Ad Honoris
May 2014
23,561
SoCal
But Alexander Hamilton´s free ancestry is attested to his grandparents at least. Father, a Hamilton from Scotland; mother, Rachel Faucette, born in 1729, in marriage; maternal grandfather, a French Huguenot physician and plantation owner; maternal grandmother English. If there was a freed slave in Alexander´s ancestry, it must have been his grandparent or earlier. How far beyond can Rachel´s ancestry be traced?
FTR, I actually agree with your analysis here.
 
Mar 2015
915
Europe
The paper trail of John Faucett goes back to 1720, when he gave evidence about French invasion of Nevis in 1706. In 1720, John was about 36 years old, so born about 1684. By 1706 (then about 22 years old) he had been resident on Nevis and a landowner there. Said to have been a Huguenot emigrating from France with his parents after 1685, so no time to be black.
Mary Uppington is less attested, because she is not mentioned outside her connection with John Faucett. By 1723, she was married to John and had a sister named Margaret Cressy.
 
Feb 2019
909
Pennsylvania, US
He was illegitimate and from an island that was 95% black. There were slaves that were almost all white and looked white. Was he really a slave freed by his father?
The most interesting facet to this question is... how would Hamilton be regarded if he were of mixed race now in terms of the push for historical revisionism ... how about in the mid 1800's ... or the 1960's?

(*If* it were true that Hamilton was of mixed race - @chornedsnorkack makes a compelling case for why it most likely isn't true).
 

betgo

Ad Honorem
Jul 2011
6,688
Mixed race isn't totally accurate. There were many slaves who looked completely white. Below is a picture of Jefferson Davis' wife, who many thought had black ancestry.
Varina_Howell_Davis_by_John_Wood_Dodge.jpg

Picture of young white looking New Orleans slaves

5badaa6a1f0000390122b9ffaaaaa.jpg
 
Feb 2019
909
Pennsylvania, US
Mixed race isn't totally accurate.

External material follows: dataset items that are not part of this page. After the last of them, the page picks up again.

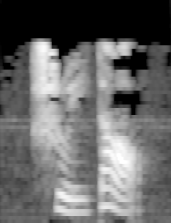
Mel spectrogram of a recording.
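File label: "水稻", Mandarin Chinese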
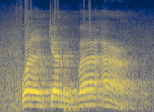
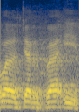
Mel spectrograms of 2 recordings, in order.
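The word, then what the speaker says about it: والجرباءِ: Wal jarba'a, binatang, bukan wal jarba'a, bacanya wal jarba'i. Tadi kal auroi wal amyai wal jarba'i, itu dibacanya wal jarba'i.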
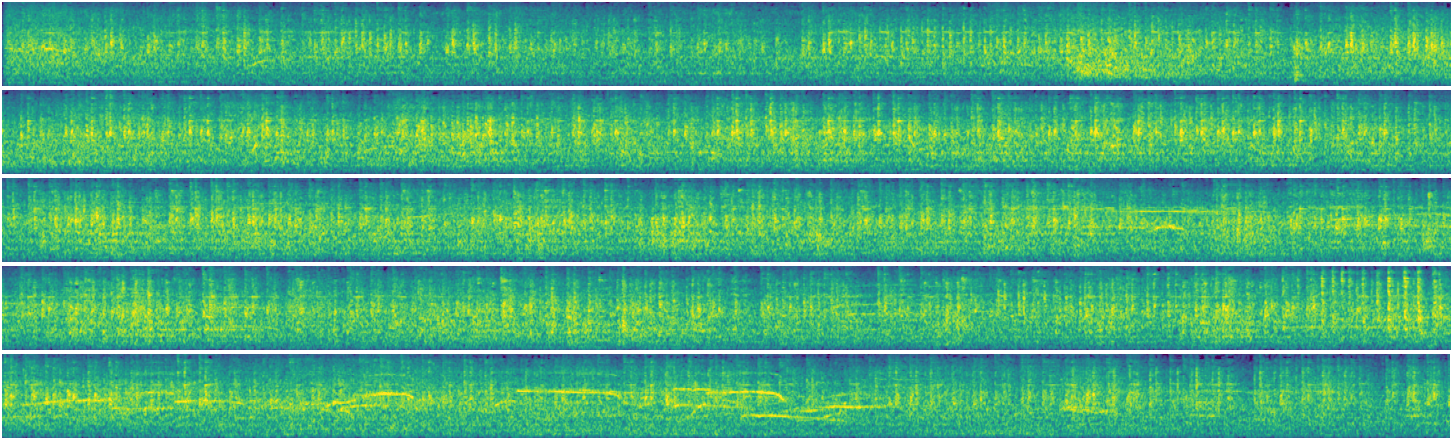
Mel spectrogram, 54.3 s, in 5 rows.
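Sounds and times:
roller coaster running clanks: 0:00.0 - 0:54.3.

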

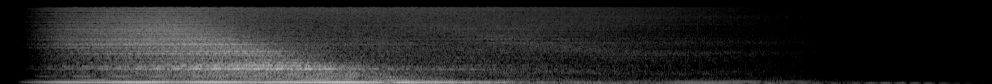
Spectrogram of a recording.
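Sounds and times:
washing machine electric buzz: 0:00.3 - 0:05.5.

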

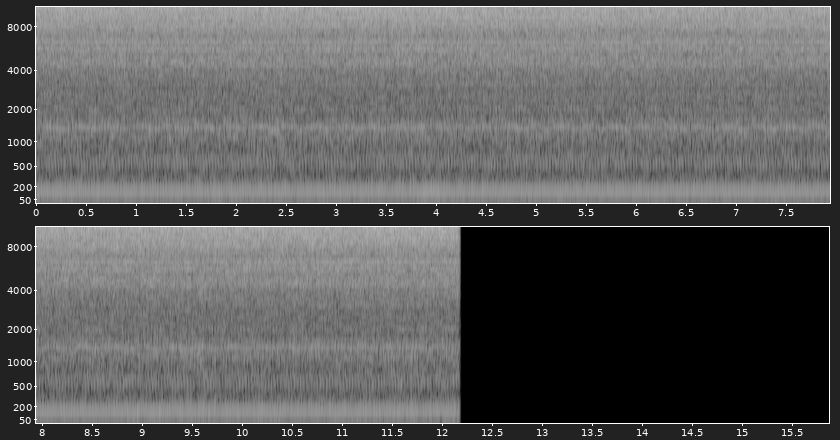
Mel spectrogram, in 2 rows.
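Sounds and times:
four-cylinder sports car engine steady: 0:00.0 - 0:12.2.

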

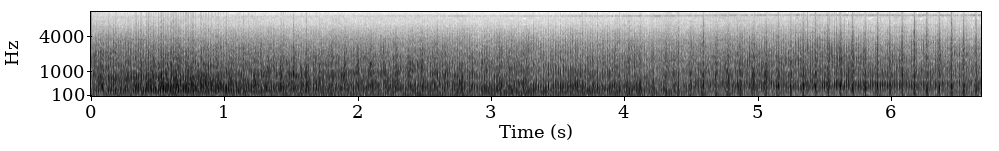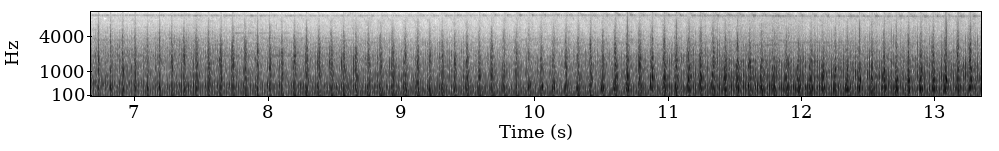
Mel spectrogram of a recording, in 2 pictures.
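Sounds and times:
Bell 212 helicopter landing: 0:00.0 - 0:13.3.

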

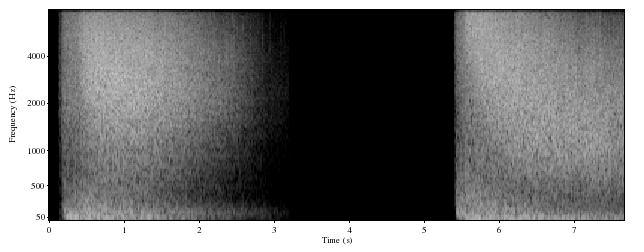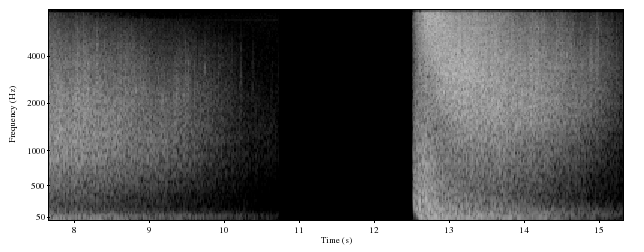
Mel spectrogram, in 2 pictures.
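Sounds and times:
explosive fire burst: 0:00.2 - 0:03.0, 0:05.4 - 0:10.4, 0:12.5 - 0:15.3.

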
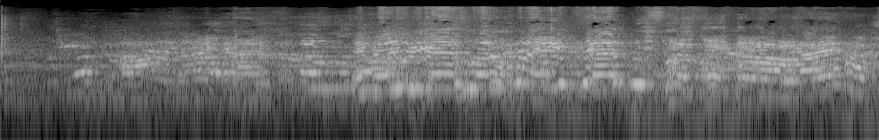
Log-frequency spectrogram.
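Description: Chatter of several voices talking and calling out at once, overlapping.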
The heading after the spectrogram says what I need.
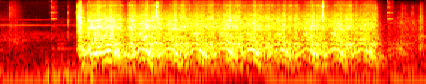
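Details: Forklift ignition system being diagnosed after cleaning: about two seconds of even starter cranking that never catches or picks up speed; cranks but won't fire, ignition suspect.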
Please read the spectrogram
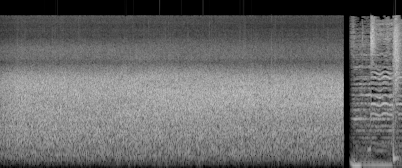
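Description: Water rushing over rocks, a loud, steady noise that cuts off abruptly about five seconds in. Outro music with a beat starts right after the cut.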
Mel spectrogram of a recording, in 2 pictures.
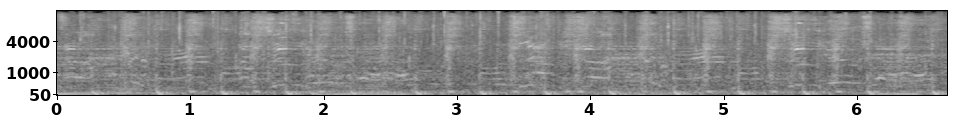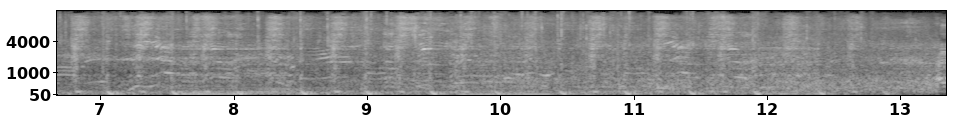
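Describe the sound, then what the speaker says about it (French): Audience applause for a candidate at a 1 May 2014 Socialist Party candidate presentation, a steady loud crowd clapping with babble and voices mixed in. "Je vous remercie d'applaudir Dimitri Legas"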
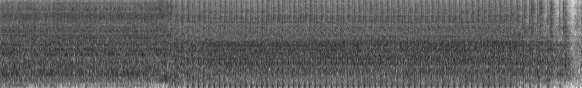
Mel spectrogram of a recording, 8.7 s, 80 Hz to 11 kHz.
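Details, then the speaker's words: Late-90s Craftsman LT 1000 mower with a 15.5hp Kohler Command OHV single-cylinder engine, running with the coil kill wire pulled: it chuffs unevenly at about three beats a second, then fades and dies. The cause is unclear. "oh it's just dying because it's dying"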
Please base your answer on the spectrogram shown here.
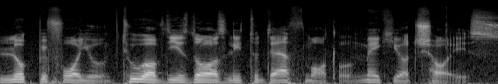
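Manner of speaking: low voice, speaking slowly. A voice from deep within the keep addresses a mortal, deep, slow voice. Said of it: "A deep voice speaks slowly".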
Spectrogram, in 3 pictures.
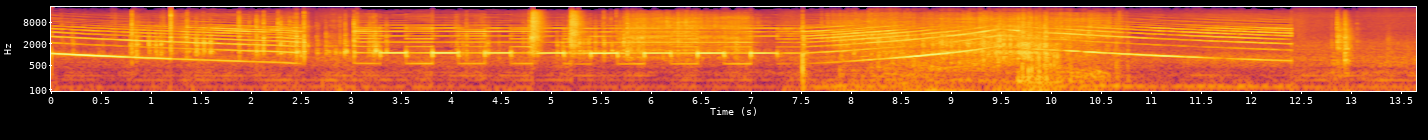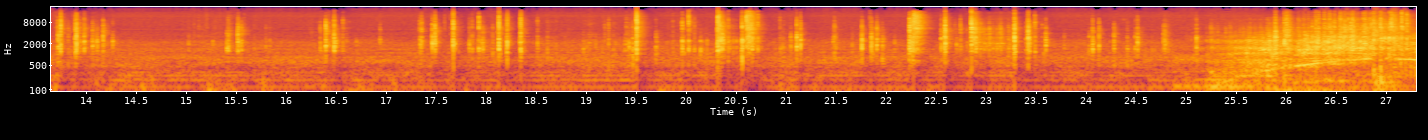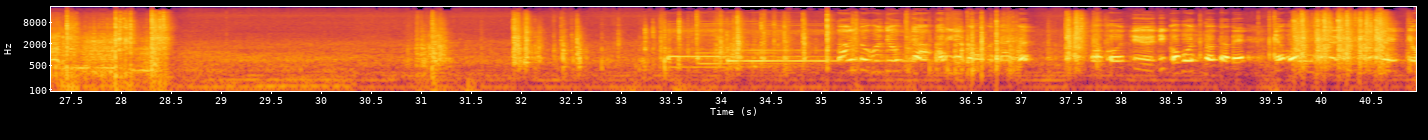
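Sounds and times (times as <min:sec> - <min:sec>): ambulance siren wailing: 0:00.0 - 0:12.4, 0:25.2 - 0:28.6, 0:33.4 - 0:36.1
toy cars rolling and clattering: 0:04.8 - 0:06.7, 0:07.6 - 0:11.2, 0:13.7 - 0:14.4, 0:16.3 - 0:16.7, 0:17.3 - 0:28.6, 0:31.9 - 0:40.9
loud rushing burst: 0:07.5 - 0:12.1.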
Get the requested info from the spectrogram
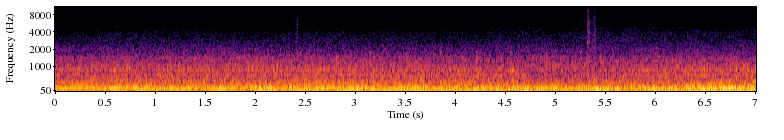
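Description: Hyundai i30N's 2.0-litre turbocharged four-cylinder and its custom part-straight-piped exhaust, heard from inside the cabin at motorway speed with road noise: a steady low drone that grows a little louder toward the end as the car speeds up to 70 mph.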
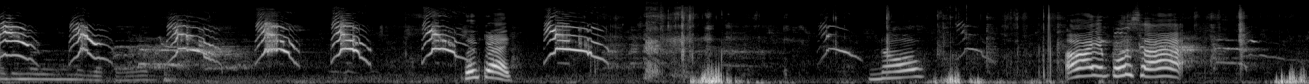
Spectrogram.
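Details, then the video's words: Crying stray kitten from the street, in need of help: a rapid run of high, arched mews, some rising then falling, mixed with a woman talking Filipino and brief handling noises. "POOR CAT CRYING DIRTY STREET STRAY WANTED HELP CAT SAD STORY"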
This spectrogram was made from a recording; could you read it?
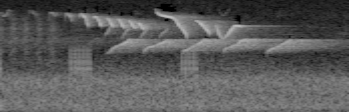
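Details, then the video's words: Eurasian treecreeper (Certhia familiaris) song: a thin, very high series of quick descending notes, accelerating and ending in a short flourish, over faint background hiss. "Пищуха обыкновенная Certhia familiaris"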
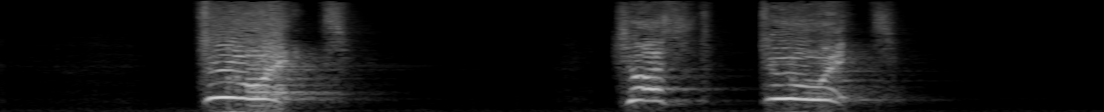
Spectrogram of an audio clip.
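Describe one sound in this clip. A man shouts forcefully in short bursts close to a microphone.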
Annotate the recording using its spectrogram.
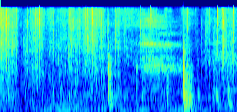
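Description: Thin plastic packaging bag rustling and crinkling as hands pull it open, with one sharp snap of the plastic near the end.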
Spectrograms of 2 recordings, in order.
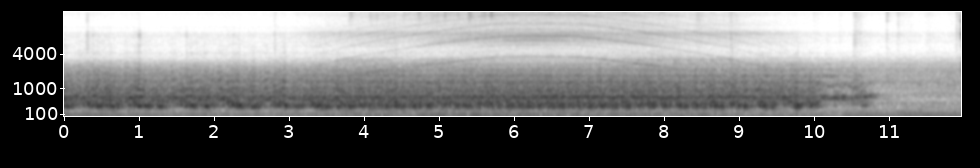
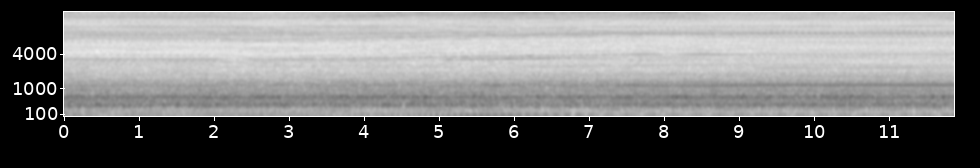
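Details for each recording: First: Lux Royal WH 1093i washing machine before repair, fast spin: loud rushing scrape with rough beat about twice a second as the inner drum rubs the door gasket and knocks, caused by a cracked, corroded spider pulling the drum forward; bearings fine. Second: Lux Royal WH 1093i washing machine after replacing the inner drum and cracked spider with shaft: fast spin, smooth steady hum with faint constant tones, no gasket rubbing or knocking behind the drum; sound now normal.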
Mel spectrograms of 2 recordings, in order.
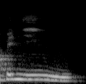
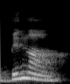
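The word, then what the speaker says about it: Bénin: Togo Togo Bin Ban e aqui lembra de deixar sua boca aberta não é para falar Benin tá É benan benan camr e aqui é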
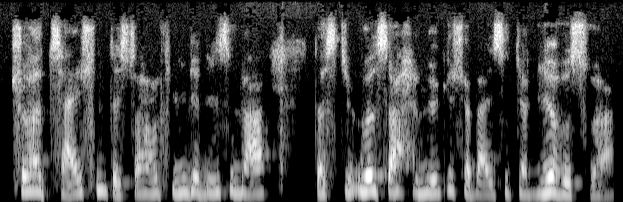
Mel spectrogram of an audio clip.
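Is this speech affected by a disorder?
Yes: tongue cancer surgery.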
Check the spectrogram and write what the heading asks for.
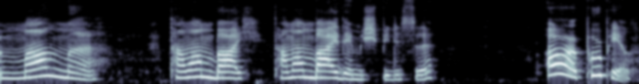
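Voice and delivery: normal talking voice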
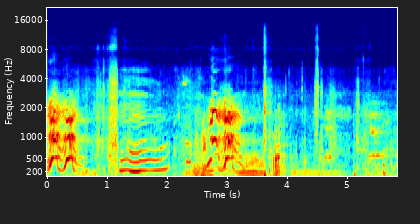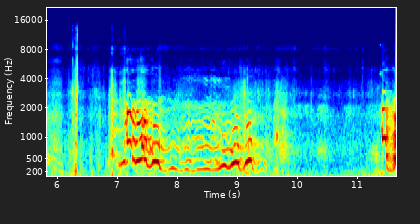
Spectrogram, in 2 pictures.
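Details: Wolves in a pack, caught by a GoPro held at wolf height; short bursts of quavering whines and yips break off into pauses, then return as a long warbling group of cries.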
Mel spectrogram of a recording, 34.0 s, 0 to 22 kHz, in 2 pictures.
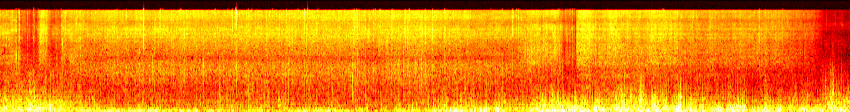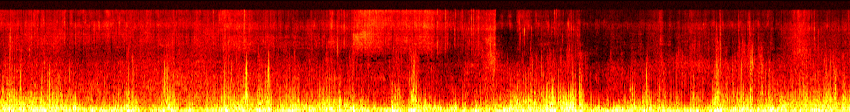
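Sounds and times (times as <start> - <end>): beef roast sizzling on a grill: 0.0 - 16.4.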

There were many slaves who looked completely white. Below is a picture of Jefferson Davis' wife, who many thought had black ancestry.
View attachment 26497

Picture of young white looking New Orleans slaves

View attachment 26498
Of this I am aware... as the term "high yellow" more often used in the past (now only really seen in allusions in certain songs like "The Yellow Rose of Texas") referred to pale skinned people of African descent (white with an olive undertone)... so it was a common enough occurance.

My hypothetical question is what do you think would change if Hamilton was mixed race - and appeared white?
 

stevev

Ad Honorem
Apr 2017
3,741
Las Vegas, NV USA
The racial definitions in slave states varied by state and over time. I've read everything from one black great grandparent (octoroon) or more up to one great great great grandparent or more. The latter was to account for the often unknown status of the ancestors. Clearly it just shows how ridiculous this kind of profiling is. A true octaroon could easily pass for white so outside of looks, one could only rely on an established family tree. If you don't have a sufficient family tree, then you just might be black.